Yee was convicted in May on two criminal charges: wounding religious feelings in an expletive-laden video comparing Lee Kuan Yew to Jesus, and circulating an obscene cartoon of the ex- prime minister, who died in March. He also posted on his blog a lewd image in which the faces of Lee and late British politician Margaret Thatcher were superimposed.
District Court judge Jasvender Kaur backdated the sentence to June 2, when Yee was already in remand, saying the offences “were not serious in nature but not trivial either”.
The blogger is expected to appeal his convictions, his lawyer said.
The case against Amos Yee, a 16-year-old Singaporean, had attracted worldwide attention and was seen as an early test of Singapore’s strict controls on online speech following the death of founding prime minister Lee Kuan Yew.
Yee, who had started a hunger strike, was sent to hospital because of his low blood sugar level.
Under Singapore’s law, anyone found guilty of making remarks with the deliberate intention of wounding the feelings of a religious group can be jailed for up to three years, or fined or both.
Rights groups criticised the city-state for arresting Yee and sympathisers staged rallies in Singapore, Hong Kong and Taiwan to demand the boy’s freedom ahead of the sentencing.
“We can make every claim to encourage independence of thought and creativity, but if our actions reveal an inability to tolerate non-conformists, young people will view our exhortations to speak up as mere platitudes”, they said.
The United Nations Office of the High Commissioner for Human Rights also urged Yee’s release, noting that it would be in line with Singapore’s commitment under the UN Convention on the Rights of Child.
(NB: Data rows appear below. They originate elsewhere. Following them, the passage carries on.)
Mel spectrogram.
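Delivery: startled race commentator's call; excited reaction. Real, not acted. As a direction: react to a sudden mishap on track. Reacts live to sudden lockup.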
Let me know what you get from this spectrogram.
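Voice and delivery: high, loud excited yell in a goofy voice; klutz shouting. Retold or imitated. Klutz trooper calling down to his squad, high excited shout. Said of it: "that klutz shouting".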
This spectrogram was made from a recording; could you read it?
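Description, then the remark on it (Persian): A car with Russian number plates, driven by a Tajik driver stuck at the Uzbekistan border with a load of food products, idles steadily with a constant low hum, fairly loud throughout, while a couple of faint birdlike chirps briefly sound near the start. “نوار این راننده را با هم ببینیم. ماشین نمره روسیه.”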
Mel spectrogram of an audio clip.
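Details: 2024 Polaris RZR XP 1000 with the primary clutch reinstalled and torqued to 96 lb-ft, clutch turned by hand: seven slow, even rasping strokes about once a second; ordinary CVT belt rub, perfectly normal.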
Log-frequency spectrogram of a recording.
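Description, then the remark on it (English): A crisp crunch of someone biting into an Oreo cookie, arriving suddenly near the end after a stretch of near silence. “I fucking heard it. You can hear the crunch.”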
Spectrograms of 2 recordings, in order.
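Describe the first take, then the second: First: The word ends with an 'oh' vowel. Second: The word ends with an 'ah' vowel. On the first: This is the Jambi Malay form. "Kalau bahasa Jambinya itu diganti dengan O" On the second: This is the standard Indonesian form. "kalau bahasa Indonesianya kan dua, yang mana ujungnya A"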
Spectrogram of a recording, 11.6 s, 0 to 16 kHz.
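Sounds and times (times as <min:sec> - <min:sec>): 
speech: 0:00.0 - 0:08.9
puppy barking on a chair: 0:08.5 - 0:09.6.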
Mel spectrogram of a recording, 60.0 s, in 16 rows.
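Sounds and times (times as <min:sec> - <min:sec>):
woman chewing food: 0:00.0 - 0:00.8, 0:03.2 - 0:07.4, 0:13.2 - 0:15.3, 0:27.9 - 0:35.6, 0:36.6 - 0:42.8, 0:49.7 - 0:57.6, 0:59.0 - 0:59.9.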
He said they had been unreasonable and overly harsh from the outset.
They noted that the teenager has removed the offending materials.
“While he’s remorseful for his actions which may have caused social disharmony, that doesn’t amount to a crime”, Dodwell said.
The case is Public Prosecutor v Amos Yee, MAC902694/2015.
Amnesty global last week said it considered the teenager “a prisoner of conscience, held exclusively for exercising his right to freedom of expression”.